American feelings toward Russia have plummeted to their lowest level since the the Cold War, according to a new survey by a nonpartisan think tank. But notwithstanding the result, Americans are clear on a related issue: If Russia ramps up its aggression in Ukraine to include a full invasion, just 3 in 10 Americans think the United States should intervene militarily, the study found.
The survey was produced by the Chicago Council on Global Affairs. It found that Americans rated Russia a 36 on a “favorability scale” of 1 to 100. That’s the lowest number for the country since the Soviet Union was dissolved in 1991. The last time Americans viewed Russia so poorly was in 1986, when it received a score of 32.
The study was conducted from May 6 to May 29, and 2,108 adults across the country were interviewed, the Council said. The margin of error was plus or minus 2.1 percentage points.
The Council’s results are timely, considering the shootdown last week of Malaysia Airlines Flight 17 over eastern Ukraine. U.S. officials say their intelligence indicates Russian-backed separatists in eastern Ukraine shot down the jet, carrying 298 civilians, with an surface-to-air missile.
The survey found that 68 percent of Americans do not favor sending U.S. troops to Russia to defend Ukraine, and 30 percent do. That’s up from 1994???, when 20 percent of Americans favored the United States sending troops to Ukraine in the event of a Russian invasion.
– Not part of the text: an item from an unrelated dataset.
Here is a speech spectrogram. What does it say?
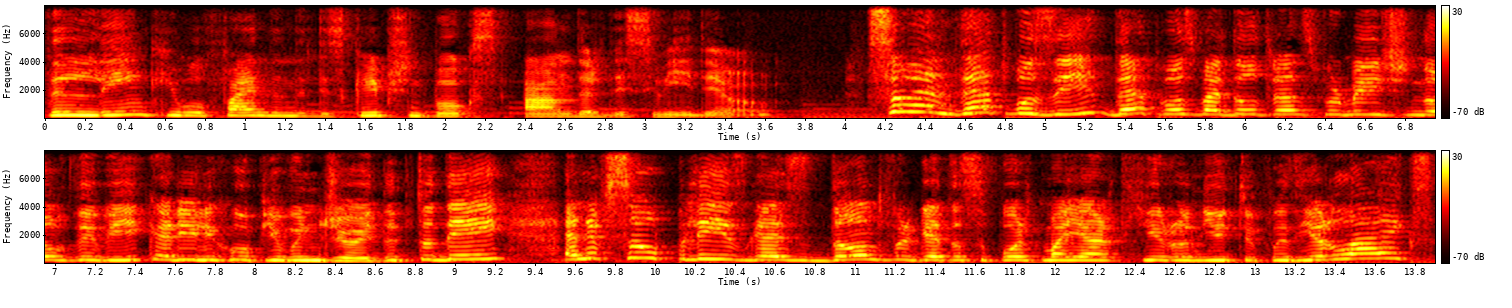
The link you will find in the description box under this video. So and that was it, that was my doll transformation of the week, I really hope you enjoyed it today, and if so, please guys, don't forget to support my art here on YouTube with your likes,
Even after Russia annexed Ukraine’s Crimean Peninsula in March, less than half of Americans — 38 percent — say that they see Russia’s territorial ambitions as a critical threat to the United States. That likely goes a long way toward explaining why so many are against U.S. military involvement in Ukraine.